UPDATE: The Agassiz School in Jamaica Plain is one of the dozen schools that could close. See the comments for more.
The Globe previews tonight's School Committee meeting, at which Superintendent Carol Johnson will, again, propose shutting schools, including five of the six she had earlier called for closing (she wouldn't tell the Globe which of the six won the musical chairs). At issue: A large projected deficit for next year and the fact the system has several thousand empty seats.
Stefan Lanfer of Jamaica Plain faces that classic conundrum of Boston parents who believe in public-school educations: The dreaded school lottery. He begins to think about moving - like some of his friends and neighbors. But then, he realized just how special his neighborhood and city is:
For all of the effort and dollars now focused on trying to fix public schools, sometimes I wonder if the most meaningful and impactful thing we could do - and that any family with choice could do - is to stay put. It is one of the few incontrovertible levers for lasting school reform - when more and more parents are more and more engaged, schools get better. Way better. Neighborhood and sense of community gets richer too. I know this kind of talk triggers cliché's of bleeding heart liberal parents sacrificing kids on the altar of their ideals. But that cliché is based on a false paradigm. Because giving up on reaching for whatever it is the suburbs may have to offer isn’t our only possible sacrifice. There is gain and there is loss no matter what we choose.
I sure would like to stay.
This time she really means it: School superintendent warns of 'devastating' cuts if she can't close some schools, eliminate bus routesBy adamg - 11/17/10 - 11:29 pm
The Globe reports on School Superintendent Carol Johnson's report to the School Committee tonight.
At least, when it comes to standardized test scores.
Robert Burgess reports on an impromptu adventure with son Will this morning: A train ride from South Acton to Lincoln and back again:
There are plenty of chores and errands to run, but we want our little sponge to just soak up the experiences of life. Sure, we're sacrificing my full-time salary to help keep the house running, but that needs to be balanced with Will's needs. The train ride was a great rainy Monday success, so I think we'll try it again sometime and maybe go farther.

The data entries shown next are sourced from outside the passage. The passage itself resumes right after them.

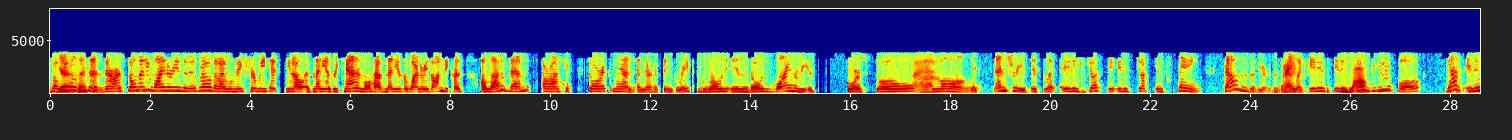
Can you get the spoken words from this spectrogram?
But Yeah. we will Thank listen. There are so many wineries in Israel that I will make sure we hit, you know, as many as we can, and we'll have many of the wineries on because a lot of them are on historic land, and there have been grapes grown in those wineries for so Wow. long, like centuries. It's like it is just it, it is just insane. Thousands of years. in fact. Right. Like it is it is Wow. so beautiful. Yes, it is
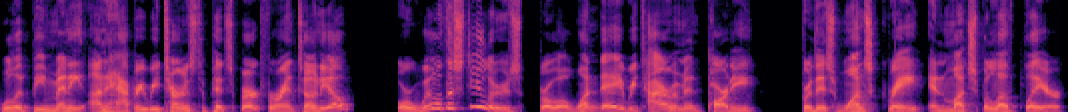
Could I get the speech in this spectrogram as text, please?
will it be many unhappy returns to Pittsburgh for Antonio? Or will the Steelers throw a one day retirement party for this once great and much beloved player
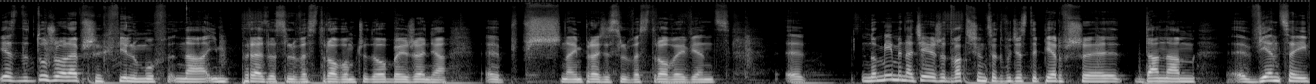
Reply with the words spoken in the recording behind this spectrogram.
Jest dużo lepszych filmów na imprezę sylwestrową, czy do obejrzenia e, na imprezie sylwestrowej, więc e, no miejmy nadzieję, że 2021 da nam e, więcej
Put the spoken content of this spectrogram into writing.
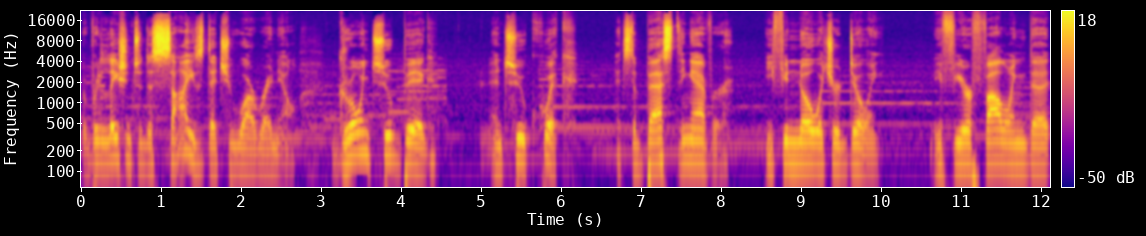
relation to the size that you are right now. Growing too big and too quick, it's the best thing ever if you know what you're doing. If you're following the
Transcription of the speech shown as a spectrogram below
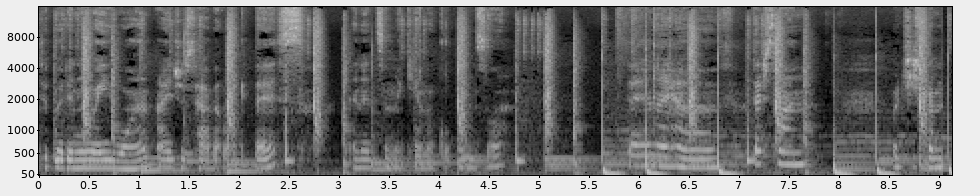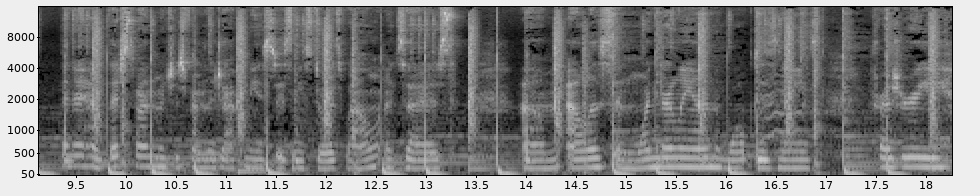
to put any way you want. I just have it like this and it's a mechanical pencil. Then I have this one, which is from, then I have this one, which is from the Japanese Disney store as well. It says um, Alice in Wonderland, Walt Disney's Treasury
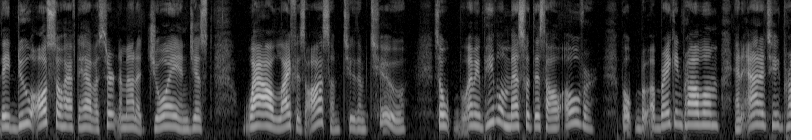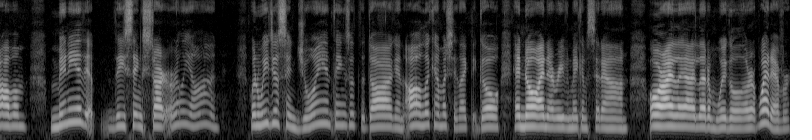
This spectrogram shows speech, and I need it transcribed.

Maybe, as Will would say, we'll go to infinity and beyond.
Yep, the 7th and 8th grade dance at Holy Name has just let out and parents of a couple hundred kids all have all converged on the rotary at the same time to pick their kids up.
The Herald reports on a meeting of the Boston School Committee.
The Dorchester Reporter alerts us that parents at the Clap School are organizing to keep the elementary school open rather than meekly submit to School Superintendent Carol Johnson's proposal to shut it as underperforming:
Parents say the figures don't tell the school's whole story and they argue the test scores are limited to a small subset of students. Twenty-six percent of the students are special needs.
Sweating profusely in the back seat of the locked vehicle with its windows rolled up as mom was in a Cambridge Street store exchanging something.
Boston Police report they are looking for Jeffrey Cooper, 15, last seen at his East Boston home around 9 p.m. on Friday, wearing blue jeans, black New Balance sneakers and glasses, and with a black and gray backpack.
Cooper, who is autistic and has trouble communicating, "enjoys riding trains and may try to visit the South End, the Boston Garden or the Boston University areas," police say. This is the third time he's gone missing in recent months, so police know he might also be found riding the Red Line.
If you see him, contact A-7 detectives at 617-343-4234 or the anonymous tip line at 1-800-494-TIPS or by texting TIP to CRIME (27463).